Coding and Signal Processing Techniques for High Efficiency Data Storage and Transmission Systems
AdvisorRyan, William E.
MetadataShow full item record
PublisherThe University of Arizona.
RightsCopyright © is held by the author. Digital access to this material is made possible by the University Libraries, University of Arizona. Further transmission, reproduction or presentation (such as public display or performance) of protected items is prohibited except with permission of the author.
EmbargoRelease after 06-May-2015
AbstractGenerally speaking, a communication channel refers to a medium through which an information-bearing signal is corrupted by noise and distortion. A communication channel may result from data storage over time or data transmission through space. A primary task for communication engineers is to mathematically characterize the channel to facilitate the design of appropriate detection and coding systems. In this dissertation, two different channel modeling challenges for ultra-high density magnetic storage are investigated: two-dimensional magnetic recording (TDMR) and bit-patterned magnetic recording (BPMR). In the case of TDMR, we characterize the error mechanisms during the write/read process of data on a TDMR medium by a finite-state machine, and then design a state-based detector that provides soft decisions for use by an outer decoder. In the case of BPMR, we employ an insertion/deletion (I/D) model. We propose a LDPC-CRC product coding scheme that enables the error detection without the involvement of Marker codes specifically designed for an I/D channel. We also propose a generalized Gilbert-Elliott (GE) channel to approximate the I/D channel in the sense of an equivalent I/D event rate. A lower bound of the channel capacity for the BPMR channel is derived, which supports our claim that commonly used error-correction codes are effective on the I/D channel under the assumption that I/D events are limited to a finite length. Another channel model we investigated is perpendicular magnetic recording model. Advanced signal processing for the pattern-dependent-noise-predictive channel detectors is our focus. Specifically, we propose an adaptive scheme for a hardware design that reduces the complexity of the detector and the truncation/saturation error caused by a fix-point representation of values in the detector. Lastly, we designed a sequence detector for compressively sampled Bluetooth signals, thus allowing data recovery via sub-Nyquist sampling. This detector skips the conventional step of reconstructing the original signal from compressive samples prior to detection. We also propose an adaptive design of the sampling matrix, which almost achieves Nyquist sampling performance with a relatively high compression ratio. Additionally, this adaptive scheme can automatically choose an appropriate compression ratio as a function of E(b)/N₀ without explicit knowledge of it.

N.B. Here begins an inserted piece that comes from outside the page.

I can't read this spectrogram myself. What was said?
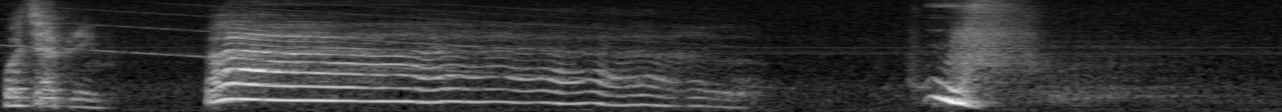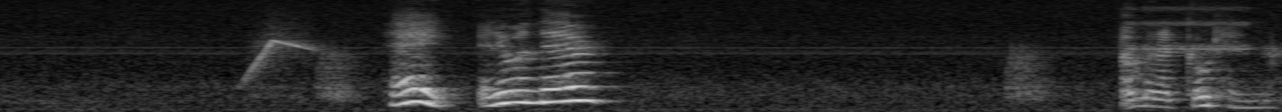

Degree ProgramGraduate College
Electrical & Computer Engineering